● **To do**:
Each entry, in full: copy it out exactly.

Data excerpts
========================

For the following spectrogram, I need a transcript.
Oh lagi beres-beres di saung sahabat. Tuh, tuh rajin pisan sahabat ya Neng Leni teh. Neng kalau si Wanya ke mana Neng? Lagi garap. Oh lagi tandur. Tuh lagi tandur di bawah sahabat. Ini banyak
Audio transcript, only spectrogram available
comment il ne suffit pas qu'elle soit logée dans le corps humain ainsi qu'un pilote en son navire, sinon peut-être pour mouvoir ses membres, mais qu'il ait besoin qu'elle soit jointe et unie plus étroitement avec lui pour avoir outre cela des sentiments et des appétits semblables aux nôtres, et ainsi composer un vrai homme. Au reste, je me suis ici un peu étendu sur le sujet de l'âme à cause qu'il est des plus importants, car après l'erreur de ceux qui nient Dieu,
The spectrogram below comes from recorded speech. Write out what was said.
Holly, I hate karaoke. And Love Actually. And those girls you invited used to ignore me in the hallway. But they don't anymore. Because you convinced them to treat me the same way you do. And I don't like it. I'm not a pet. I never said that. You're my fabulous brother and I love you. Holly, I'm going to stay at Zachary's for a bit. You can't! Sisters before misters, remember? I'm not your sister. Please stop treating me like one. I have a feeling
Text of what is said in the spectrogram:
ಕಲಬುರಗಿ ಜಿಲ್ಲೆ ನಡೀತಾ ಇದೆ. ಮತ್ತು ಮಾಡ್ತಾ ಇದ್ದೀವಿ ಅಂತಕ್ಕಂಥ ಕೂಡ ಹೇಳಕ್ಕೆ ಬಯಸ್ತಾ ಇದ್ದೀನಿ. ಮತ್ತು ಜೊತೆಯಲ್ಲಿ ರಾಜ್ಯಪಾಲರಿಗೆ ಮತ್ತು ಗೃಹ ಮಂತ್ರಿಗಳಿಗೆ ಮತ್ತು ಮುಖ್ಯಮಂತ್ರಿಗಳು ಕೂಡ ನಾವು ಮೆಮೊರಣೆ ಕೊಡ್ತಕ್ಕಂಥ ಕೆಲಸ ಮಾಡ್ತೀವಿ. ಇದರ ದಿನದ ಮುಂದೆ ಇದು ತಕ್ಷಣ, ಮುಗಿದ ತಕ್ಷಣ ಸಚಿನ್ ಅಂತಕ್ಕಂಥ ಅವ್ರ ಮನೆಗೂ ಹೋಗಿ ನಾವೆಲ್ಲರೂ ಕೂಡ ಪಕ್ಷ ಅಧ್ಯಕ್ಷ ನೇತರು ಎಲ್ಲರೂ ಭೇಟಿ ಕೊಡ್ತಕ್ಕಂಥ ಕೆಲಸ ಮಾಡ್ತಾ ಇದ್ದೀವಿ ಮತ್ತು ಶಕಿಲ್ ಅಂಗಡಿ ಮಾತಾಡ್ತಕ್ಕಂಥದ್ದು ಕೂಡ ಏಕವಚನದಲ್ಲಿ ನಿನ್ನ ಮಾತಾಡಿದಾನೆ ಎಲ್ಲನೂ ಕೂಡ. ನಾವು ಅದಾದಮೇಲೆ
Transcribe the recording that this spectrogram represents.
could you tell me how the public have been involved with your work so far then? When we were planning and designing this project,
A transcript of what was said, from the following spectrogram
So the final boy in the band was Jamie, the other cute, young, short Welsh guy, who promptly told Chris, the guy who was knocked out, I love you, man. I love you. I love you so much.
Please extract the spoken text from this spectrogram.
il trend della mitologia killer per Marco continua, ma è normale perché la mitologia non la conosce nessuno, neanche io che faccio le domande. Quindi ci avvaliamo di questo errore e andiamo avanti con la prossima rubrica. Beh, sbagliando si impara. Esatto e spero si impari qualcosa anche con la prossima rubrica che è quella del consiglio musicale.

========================

● **Problem solution**:
For the following spectrogram, I need a transcript.
Oh lagi beres-beres di saung sahabat. Tuh, tuh rajin pisan sahabat ya Neng Leni teh. Neng kalau si Wanya ke mana Neng? Lagi garap. Oh lagi tandur. Tuh lagi tandur di bawah sahabat. Ini banyak
Audio transcript, only spectrogram available
comment il ne suffit pas qu'elle soit logée dans le corps humain ainsi qu'un pilote en son navire, sinon peut-être pour mouvoir ses membres, mais qu'il ait besoin qu'elle soit jointe et unie plus étroitement avec lui pour avoir outre cela des sentiments et des appétits semblables aux nôtres, et ainsi composer un vrai homme. Au reste, je me suis ici un peu étendu sur le sujet de l'âme à cause qu'il est des plus importants, car après l'erreur de ceux qui nient Dieu,
The spectrogram below comes from recorded speech. Write out what was said.
Holly, I hate karaoke. And Love Actually. And those girls you invited used to ignore me in the hallway. But they don't anymore. Because you convinced them to treat me the same way you do. And I don't like it. I'm not a pet. I never said that. You're my fabulous brother and I love you. Holly, I'm going to stay at Zachary's for a bit. You can't! Sisters before misters, remember? I'm not your sister. Please stop treating me like one. I have a feeling
Text of what is said in the spectrogram:
ಕಲಬುರಗಿ ಜಿಲ್ಲೆ ನಡೀತಾ ಇದೆ. ಮತ್ತು ಮಾಡ್ತಾ ಇದ್ದೀವಿ ಅಂತಕ್ಕಂಥ ಕೂಡ ಹೇಳಕ್ಕೆ ಬಯಸ್ತಾ ಇದ್ದೀನಿ. ಮತ್ತು ಜೊತೆಯಲ್ಲಿ ರಾಜ್ಯಪಾಲರಿಗೆ ಮತ್ತು ಗೃಹ ಮಂತ್ರಿಗಳಿಗೆ ಮತ್ತು ಮುಖ್ಯಮಂತ್ರಿಗಳು ಕೂಡ ನಾವು ಮೆಮೊರಣೆ ಕೊಡ್ತಕ್ಕಂಥ ಕೆಲಸ ಮಾಡ್ತೀವಿ. ಇದರ ದಿನದ ಮುಂದೆ ಇದು ತಕ್ಷಣ, ಮುಗಿದ ತಕ್ಷಣ ಸಚಿನ್ ಅಂತಕ್ಕಂಥ ಅವ್ರ ಮನೆಗೂ ಹೋಗಿ ನಾವೆಲ್ಲರೂ ಕೂಡ ಪಕ್ಷ ಅಧ್ಯಕ್ಷ ನೇತರು ಎಲ್ಲರೂ ಭೇಟಿ ಕೊಡ್ತಕ್ಕಂಥ ಕೆಲಸ ಮಾಡ್ತಾ ಇದ್ದೀವಿ ಮತ್ತು ಶಕಿಲ್ ಅಂಗಡಿ ಮಾತಾಡ್ತಕ್ಕಂಥದ್ದು ಕೂಡ ಏಕವಚನದಲ್ಲಿ ನಿನ್ನ ಮಾತಾಡಿದಾನೆ ಎಲ್ಲನೂ ಕೂಡ. ನಾವು ಅದಾದಮೇಲೆ
Transcribe the recording that this spectrogram represents.
could you tell me how the public have been involved with your work so far then? When we were planning and designing this project,
A transcript of what was said, from the following spectrogram
So the final boy in the band was Jamie, the other cute, young, short Welsh guy, who promptly told Chris, the guy who was knocked out, I love you, man. I love you. I love you so much.
Please extract the spoken text from this spectrogram.
il trend della mitologia killer per Marco continua, ma è normale perché la mitologia non la conosce nessuno, neanche io che faccio le domande. Quindi ci avvaliamo di questo errore e andiamo avanti con la prossima rubrica. Beh, sbagliando si impara. Esatto e spero si impari qualcosa anche con la prossima rubrica che è quella del consiglio musicale.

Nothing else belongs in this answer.